Set down every record below exactly as it stands, with the pictures omitted.

[Saved data entries]
== Segment start ==

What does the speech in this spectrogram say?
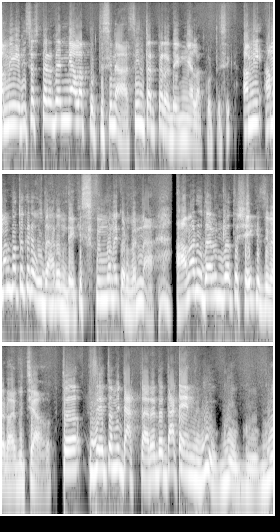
আমি রিসার্চ প্যারাডাইম নিয়ে আলাপ করতেছি না, চিন্তার প্যারাডাইম নিয়ে আলাপ করতেছি। আমি আমার মতো করে উদাহরণ দিই, কিছু মনে করবেন না। আমার উদাহরণগুলো তো সেই কিছু বের হয় বুঝছাও তো যেহেতু আমি ডাক্তার, এটা ডাক্তার, গু গু গু গু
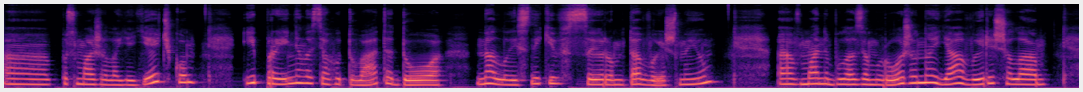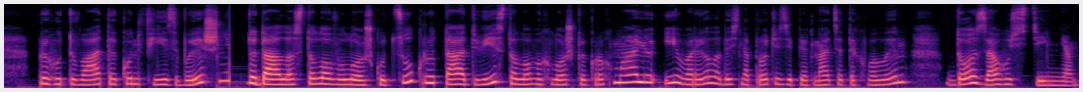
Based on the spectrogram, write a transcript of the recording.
е, посмажила яєчко і прийнялася готувати до налисників з сиром та вишнею. Е, В мене була заморожена, я вирішила приготувати конфіз вишні. Додала столову ложку цукру та 2 столових ложки крохмалю і варила десь на протязі 15 хвилин до загустіння.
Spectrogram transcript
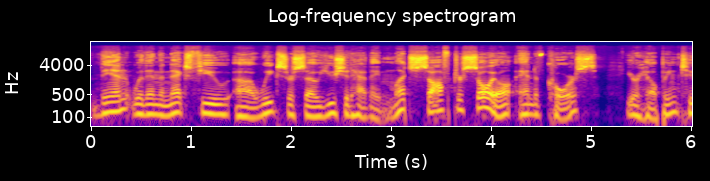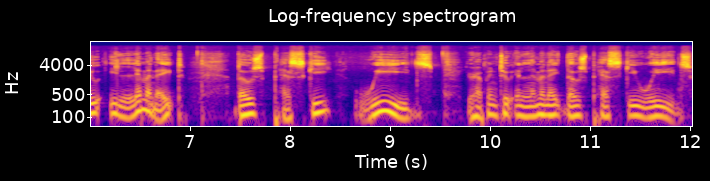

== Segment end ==

- RESPONSE TO THE TASK -
What does the speech in this spectrogram say?
আমি রিসার্চ প্যারাডাইম নিয়ে আলাপ করতেছি না, চিন্তার প্যারাডাইম নিয়ে আলাপ করতেছি। আমি আমার মতো করে উদাহরণ দিই, কিছু মনে করবেন না। আমার উদাহরণগুলো তো সেই কিছু বের হয় বুঝছাও তো যেহেতু আমি ডাক্তার, এটা ডাক্তার, গু গু গু গু
Based on the spectrogram, write a transcript of the recording.
е, посмажила яєчко і прийнялася готувати до налисників з сиром та вишнею. Е, В мене була заморожена, я вирішила приготувати конфіз вишні. Додала столову ложку цукру та 2 столових ложки крохмалю і варила десь на протязі 15 хвилин до загустіння.
Spectrogram transcript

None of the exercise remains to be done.